Twice in the last dozen years helicopters have dropped bait on Christmas Island in an attempt to kill off the yellow crazy ants. These missions have proven a success, reducing ant abundance by over 98% within four weeks of the operation, but such expensive emergency measures aren’t sustainable.

There is still some hope that nature will take care of itself.

In recent years, scientists have recorded a collapse in Argentine ant numbers in 40% of sites studied in New Zealand, which mirrors the decline in yellow crazy ants witnessed in the Seychelles.

Although there is no concrete conclusion for why these ant armies have begun to decline, researchers suggest it could be a result of inbreeding or an inability to adapt to environmental conditions, such as increased rainfall.

But each of these ‘tramp’ ants remains a massive threat to biologic diversity and economies around the world.

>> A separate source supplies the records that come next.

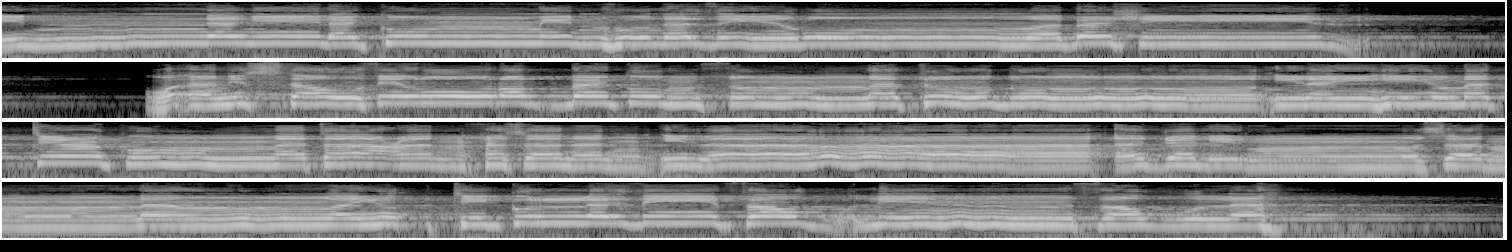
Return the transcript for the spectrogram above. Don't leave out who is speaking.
Speaker 1: إنني لكم منه نذير وبشير. وأن استغفروا ربكم ثم توبوا إليه يمتعكم متاعا حسنا إلى أجل مسمى. ويؤتي كل ذي فضل فضله.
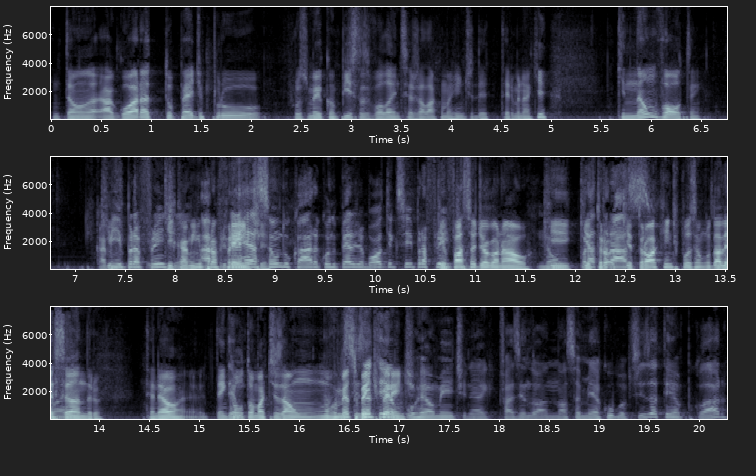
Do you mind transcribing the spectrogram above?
Então agora tu pede para os meio campistas, volantes, seja lá como a gente determina aqui, que não voltem. Caminhe para frente. Que né? caminhe para frente. A reação do cara quando perde a bola tem que sair para frente. Que faça a diagonal, que, que, tro que, troquem de posição com o então, D'Alessandro. É Entendeu? Tem que automatizar um movimento precisa bem tempo, diferente. realmente, né? Fazendo a nossa meia-culpa, precisa tempo, claro.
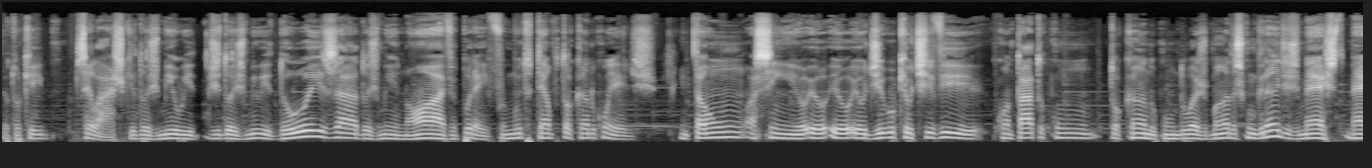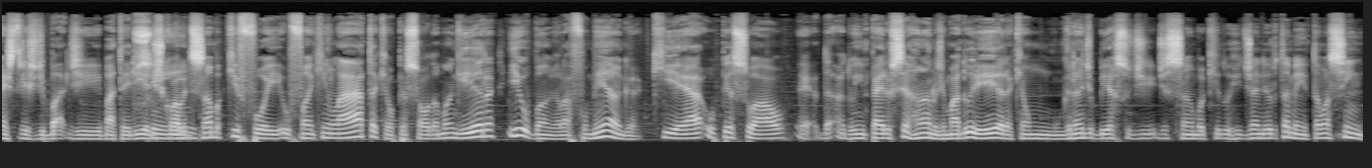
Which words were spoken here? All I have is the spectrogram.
Eu toquei sei lá, acho que 2000, de 2002 a 2009, por aí. Fui muito tempo tocando com eles. Então, assim, eu, eu, eu digo que eu tive contato com tocando com duas bandas, com grandes mestres, de, ba de bateria Sim. de escola de samba, que foi o Funk em Lata, que é o pessoal da Mangueira, e o Banga La Fumenga, que é o pessoal é, da, do Império Serrano, de Madureira, que é um grande berço de, de samba aqui do Rio de Janeiro também. Então, assim,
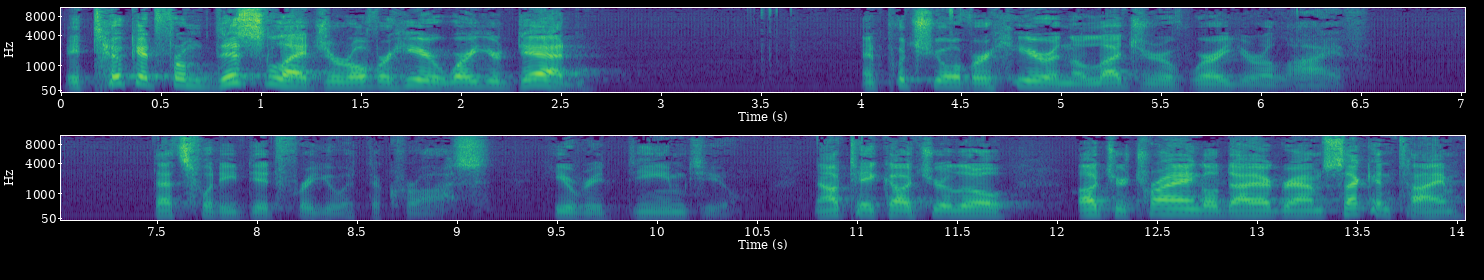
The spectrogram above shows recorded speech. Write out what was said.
It took it from this ledger over here where you're dead and put you over here in the ledger of where you're alive. That's what he did for you at the cross. He redeemed you. Now take out your little out your triangle diagram second time.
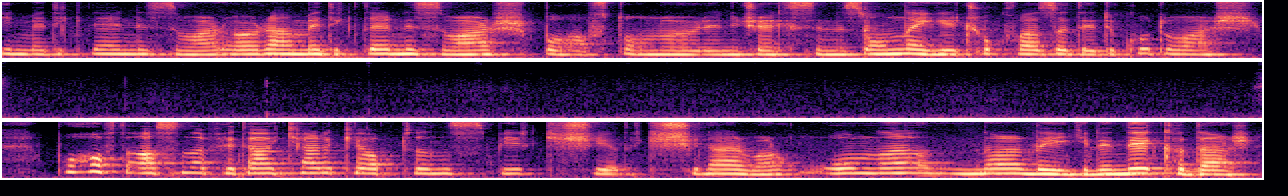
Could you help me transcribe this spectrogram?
bilmedikleriniz var, öğrenmedikleriniz var. Bu hafta onu öğreneceksiniz. Onunla ilgili çok fazla dedikodu var. Bu hafta aslında fedakarlık yaptığınız bir kişi ya da kişiler var. Onlarla ilgili ne kadar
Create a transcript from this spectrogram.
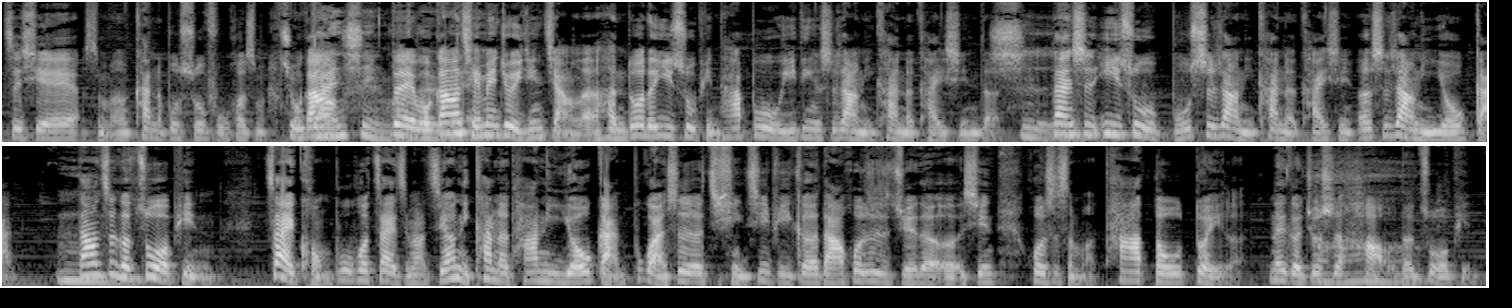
这些什么看的不舒服或什么主观性我刚刚，对？我刚刚前面就已经讲了很多的艺术品，它不一定是让你看的开心的，是。但是艺术不是让你看的开心，而是让你有感。当这个作品再恐怖或再怎么样，只要你看了它，你有感，不管是起鸡皮疙瘩，或者是觉得恶心，或者是什么，它都对了，那个就是好的作品。哦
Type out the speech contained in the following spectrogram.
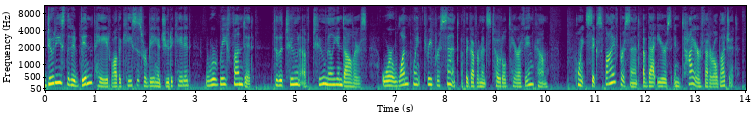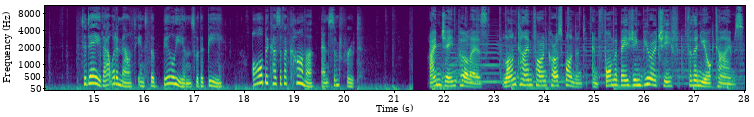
Duties that had been paid while the cases were being adjudicated were refunded to the tune of $2 million, or 1.3% of the government's total tariff income, 0.65% of that year's entire federal budget. Today, that would amount into the billions with a B, all because of a comma and some fruit. I'm Jane Perlez, longtime foreign correspondent and former Beijing bureau chief for the New York Times.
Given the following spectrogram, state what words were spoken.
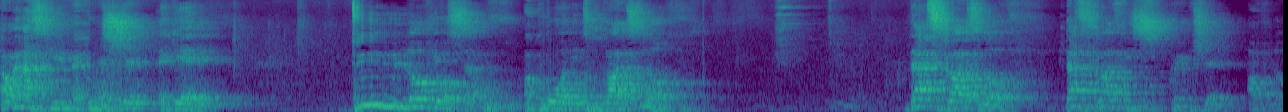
I want to ask you a question again. Do you love yourself according to God's love? That's God's love. That's God's description of love.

And each is deserving of its notoriety.

In the southern hemisphere, the yellow crazy ant's reputation for destruction and its fearsome jets of acid make it public enemy number one, particularly given the recent decline of the rival Argentine ant.

Across the islands of the Pacific, the little fire ant is the species that strikes dread into the hearts of conservationists and residents alike.

The oversized jaws of big headed ant workers look threatening close up.

But ultimately, with an unparalleled appetite for aggression and a billion dollar charge for criminal damage, the red imported fire ant is currently the least-wanted ant on the planet.

What remains to be seen is how long the red imported fire ant will continue to dominate, and whether the tawny crazy ant's newly discovered invulnerability to its competitor's sting will see it rise to the top of the least wanted list.

Photography credits:

Head on images, in order, of the yellow crazy ant (credit Eli Sarnat), big headed ant (credit Adam Lazarus), Argentine ant (credit April Nobile), little fire ant (credit Eli Sarnat), and red imported fire ant (credit Gracen Brilmyer), are taken from Antweb (www.AntWeb.org) and used under a Creative Commons licence.

AntWeb is hosted and supported by The California Academy of Sciences.

The image of leaf cutter ants carrying sections of coloured leaves is credited to Bence Mate / Nature Picture Library.

The credit for the image of an Argentine ant worker next to a queen goes to Visuals Unlimited / Nature Picture Library.

The image of crazy ants drinking from nectaries on the underside of a leaf is credited to Alex Wild / Science Picture Library.

The image of a shuttle fly in flight above red imported fire ants is credited to Michael Durham / Nature Picture Library.

The credit for images of the soldier and worker big headed ant and upturned yellow crazy ant goes to Alex Wild.

The video poster image of the red imported fire ant standing on a leaf is credited to Edwin Giesbers / Nature Picture Library.